Privatization keeps details about financing and operations hidden from the public. P3 contracts involve lengthy and complex negotiations behind closed doors, and key financial and contract information is kept secret. Unlike governments, private corporations are not subject to freedom of information or access to information laws mandating disclosure.
The high degree of secrecy surrounding P3s leaves elected officials and residents in the dark, while corporations make key decisions about services and facilities. It’s a significant loss of public control that blurs the lines of accountability and responsibility. Private corporations answer to shareholders – not residents and elected officials. The mandate of shareholders is to ensure profitable and growing businesses. Our governments answer to the public. Basic public services like health care, water and wastewater treatment should be controlled by public representatives and respond to the priorities of the people that rely on them, not the profit motives of shareholders.
P3s aren’t good for local economies
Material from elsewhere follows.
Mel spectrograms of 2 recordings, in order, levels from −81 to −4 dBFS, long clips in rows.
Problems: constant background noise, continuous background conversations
Governments have always relied on private, home-grown companies to design and build public infrastructure. P3 contracts price small and medium-sized companies out of the game. Only large corporations can provide the up-front financial backing the deals demand and engage in complex P3 negotiations. This means local design and construction firms can’t bid on projects. It also means, in the long term, that many decisions about local services are being made in corporate head offices, not in communities.
Public services generate good, community-supporting jobs for local residents. The jobs provide opportunities to train and enhance the skills and experience of residents, and in turn strengthen the area’s resiliency. This is crucial in tough economic times. P3s rely on external investment and expertise, and often source materials from outside the community. Money that could be returned to the local economy and tax base goes elsewhere. In addition, a growing number of Canadian P3s are owned by companies that avoid taxes by being headquartered in tax havens, depriving governments of tax revenue that private operators should be paying.
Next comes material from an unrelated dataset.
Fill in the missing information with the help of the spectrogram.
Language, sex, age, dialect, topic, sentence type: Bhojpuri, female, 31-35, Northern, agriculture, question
P3s don’t guarantee quality
A 2016 report from the University of Calgary School of Public Policy study found that “iconic architecture and design has not been a common feature of PPPs in Canada or globally. The evidence on the architecture of PPPs suggests that PPPs tend to deliver functional, if mediocre architecture, with very few PPP projects globally winning major awards for architectural merit.” P3 schools in Alberta drew criticism from school officials for a cookie-cutter approach to design and construction.
Even basic design and construction has proven difficult to deliver with some P3s. The P3 Saskatchewan Hospital North Battleford and CHUM hospital in Montreal have had serious deficiencies. Ottawa’s P3 light rail line has had serious system-wide problems that have caused chaos for transit users.
P3s are bad public policy
The Calgary School of Public Policy report suggests that elected officials implement P3s for political reasons, not because they are good public policy or benefit society. This report by mainstream economists and policy experts underlines that the supposed benefits of P3s are non-existent or highly questionable, that P3s have significant disadvantages, and that the P3 model and policy framework used in Canada and elsewhere are deeply flawed.
Numerous other Canadian and international studies have documented the many problems with P3s. Fully public projects are a wise use of public funds, and are the most reliable, accountable and cost-effective way to deliver and operate the facilities and services we all depend on.
CUPE has more resources on the problems with P3s and the value of public services at cupe.ca/privatization, including:
- Asking the right questions: A guide for municipalities considering P3s
- Solid foundation: A COVID-19 recovery built on public infrastructure
- Backgrounder on P3 schools
- What provincial auditors have said about P3s
- CUPE news and analysis about the Canada Infrastructure Bank
This fact sheet is part of the CUPE toolkit Keep our pensions out of privatization: A guide for CUPE members, trustees and other pension representatives.